The concerto opened slowly Friday, with Jackiw playing ponderous, two-note chords, tiptoeing around the violin in a contemplative solo introduction. Woodwinds emerged from the orchestra as the violin voice grew more spiky and disjunct with short bursts of frenzied activity. These eruptions morphed into longer strains of musical anguish as the orchestral treatment, which began as sparse and subdued, turned cacophonous — percussive and aggressive. Jackiw punched through the noise, which tried to overtake his voice, with a cappella shrieks and pleas.
In a contrasting section, Jackiw played a mellifluous, calm song atop a gently pulsing orchestra, a sylvan reprieve before diving back into the job of making sense of a confusing, alarming and ugly world. The orchestra, a stand-in for the pandemic era, blended the natural with the digital, serene solitude with online divisiveness.

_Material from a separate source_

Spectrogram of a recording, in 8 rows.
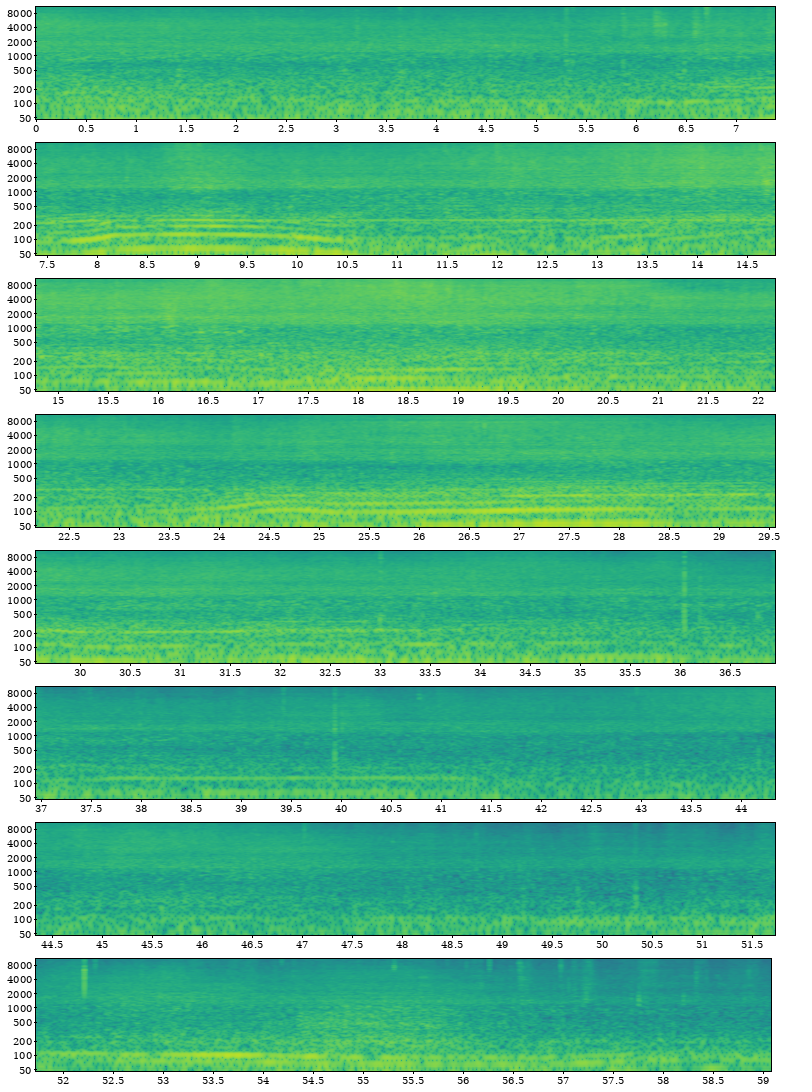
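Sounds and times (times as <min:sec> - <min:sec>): rain hissing: 0:00.0 - 0:36.4
vehicle passing on wet road: 0:00.0 - 0:59.0.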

Friday, Alvin Singleton’s “Different River” was a beacon, a steadying force after Tao’s violin concerto. Singleton has a deep history with the orchestra. After becoming an artist in residence with the Atlanta Symphony Orchestra in the mid-1980s, he set up shop in Atlanta full time. Singleton has also been an enduring presence during Spano’s time with the orchestra — he wrote “Miaka Kumi” to celebrate the maestro’s 10th anniversary as music director, in 2010, with “Different River” following two years later.
Both Tao’s concerto and “Different River” made extensive use of percussion, but while Tao’s drums were an agitator, Singleton used them as an awakening force. Unhurried timpani reports answered by solitary cowbell elicited a flowing, vertiginous marimba figure that set the tone for the ensemble. Soon strings evoked a graceful, smooth body of water. “Different River” demands a full range of expressiveness from the horns, a section that in the ASO’s past has had difficulty with exposed and tricky parts. On Friday, they sounded appropriately magisterial and full-bodied.
Tao’s violin concerto is important commentary on the here and now by an established piano virtuoso and an important young compositional voice that joins a burgeoning genre of pandemic art. It begs to be deciphered. Singleton’s “River” is a composition of shimmering beauty and awesome force that, even with complex harmonies and tricky musical passages, seems content to just be heard and cherished.
Spano bookended the evening with Richard Strauss — “Don Juan” to open, “Till Eulenspiegel’s Merry Pranks” as a closer. The ASO played both with vigor and extremely well, so while it’s a shame these Strauss works weren’t the focus of the evening, they helped create a thorough, complete program.
It’s a shame more people did not witness the evening. Symphony concerts on Friday nights are a tough sell, when the young audience these concerts are supposed to attract have seemingly an excess of entertainment options — but I was still shocked to see Symphony Hall so empty for such a big event. Tao’s appearance in Atlanta and the programming of a valued Atlanta composer would normally be celebrated.
The lack of excitement in the hall was deflating. Organizers have worked to create a safe space to hear music, but with the delta variant raging, listeners (myself included) are still hesitant to spend two hours in a room with a bunch of strangers. Here’s hoping that as case transmissions ebb and vaccinations increase, patrons return.
Atlanta Symphony Orchestra
8 p.m. September 17. Additional performance at 8 p.m. September 18. $20-$89. Symphony Hall, 1280 Peachtree St. NE, Atlanta. 404-733-5000, atlantasymphony.org.